Harrisburg graduate students in American studies receive honors

Headshots of Logan Daly and Jack Daly side by side

Two doctoral students in Penn State Harrisburg’s American studies program have received prestigious honors: Logan Daly, left, and Jack Daly.

Credit: Sharon Siegfried

MIDDLETOWN, Pa. — Two doctoral students in Penn State Harrisburg’s American studies program, Logan Daly and Jack Daly, have received prestigious honors — one awarded a University Graduate Fellowship, and the other awarded a prize from the American Folklore Society. (Ed. note: The two students are not related.)

Logan Daly awarded fellowship

Logan Daly received a 2023-24 University Graduate Fellowship, a prestigious honor awarded to 74 individuals across Penn State this year.

“Receiving this fellowship has given me the opportunity to realize my dream of being a lifelong scholar,” Daly said. “Without it, I would not have been able to pursue my doctorate. It is far more than just a monetary award; it has opened the door to the career I have dreamed of since I was an undergrad. The fellowship is evidence that the Graduate School, the American studies program, and the School of Humanities are truly invested in their students and their long-term development.”

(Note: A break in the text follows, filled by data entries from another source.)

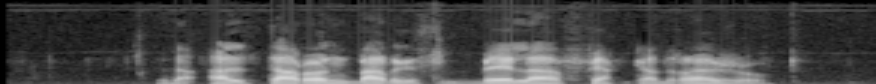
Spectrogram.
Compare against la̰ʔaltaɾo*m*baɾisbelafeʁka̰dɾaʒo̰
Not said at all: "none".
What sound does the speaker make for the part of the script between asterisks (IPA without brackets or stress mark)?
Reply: n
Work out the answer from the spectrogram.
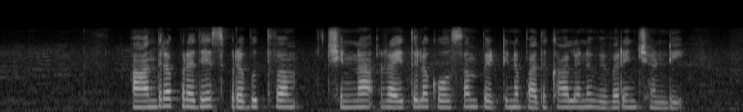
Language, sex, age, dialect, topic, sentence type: Telugu, female, 18-24, Utterandhra, agriculture, question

Daly earned his bachelor’s degree in humanities from Penn State Harrisburg in 2021, when he took courses in American studies, as well as independent studies. He went on to receive a master’s degree in philosophy from West Chester University.

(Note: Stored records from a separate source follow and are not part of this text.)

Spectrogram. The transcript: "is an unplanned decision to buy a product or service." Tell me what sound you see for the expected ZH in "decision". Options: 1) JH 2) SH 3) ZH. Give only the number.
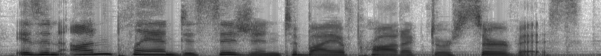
3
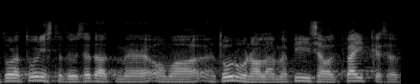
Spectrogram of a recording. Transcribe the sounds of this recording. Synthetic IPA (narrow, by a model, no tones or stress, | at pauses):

Daly’s research interests are rooted in American literature but have stemmed into environmental humanities — combining history and literature to look at how American society has interacted with the environment.

Anthony Buccitelli, associate professor of American studies and communication, said Daly’s research interests fit well with the program.

“The American studies doctoral program encourages this sort of interdisciplinary exploration, and we see great merit in the lines of inquiry he intends to pursue,” Buccitelli said.

The University Graduate Fellowship provides funding for two years of graduate study, with teaching or assistantship work required in the second year; Daly, who is in his first year of studies, expects to teach U.S. environmental history in the fall. Buccitelli said the awards make it possible for talented people to pursue a career in higher education or other fields that require a doctorate.

“Indeed, our ability to attract talented humanist scholars like Logan to Penn State for their early careers is in large part dependent on having good, livable funded positions to offer them,” he said.

Daly wants to teach in higher education and give back to students like the many professors who went above and beyond for him.

“I’ve had some really great professors, especially here, who stuck their neck out for me,” Daly said. “I’d like to be able to do that for other people.”

Jack Daly wins American Folklore Society prize

Jack Daly was awarded the Warren Roberts Prize in Folk Art and Material Culture from the American Folklore Society for his paper, titled “Devil in the Skies, Stars on the Barns: The Snallygaster, Barn Stars, and Hex Signs.” The American Folklore Society, founded in 1888, gives the prize for the best student project focused on folk art or material culture.

“I’m very happy to have won the prize,” Daly said. “It’s great to be recognized by the American Folklore Society, but also to be able to represent Penn State Harrisburg in a positive way. Penn State Harrisburg has a really great tradition in folklore studies. That’s really the reason I’m here — the connection to folklore, both on the program level but also the professors that teach within American studies.”

Daly studies contemporary monsters and the way legendary monster figures operate in the modern world. His paper stemmed from research he conducted in a material culture class with Mariah Kupfner, assistant professor of American studies and public heritage, where he examined whether barn stars – an art form found on the sides of barns in this region of the country – were once used to protect against the snallygaster, a legendary half-bird half-reptile creature from the Mid-Atlantic Appalachian region. The answer isn’t conclusive, but he discovered references to the idea circulating around the 1950s.

Daly, a 2022-23 University Graduate Fellowship recipient, noted that he looked at the topic a bit differently than other researchers — examining how the material culture (the barn stars and art itself) intertwines with legends and beliefs.

“That’s kind of one of the reasons American studies is a great field for this type of research,” he said. “American studies is inherently interdisciplinary. You can go a little bit rogue in a sense.”

Buccitelli said the Warren Roberts Prize highlights Daly’s range of abilities as a scholar.

“He primarily researches supernatural belief and narrative genres such as legend and memorate (a personal narrative about an encounter with the supernatural),” Buccitelli said. “But this prize demonstrates his ability in the area of material culture studies as well. It's a wonderful achievement to be recognized as having research strengths in two fairly distinct areas of study.”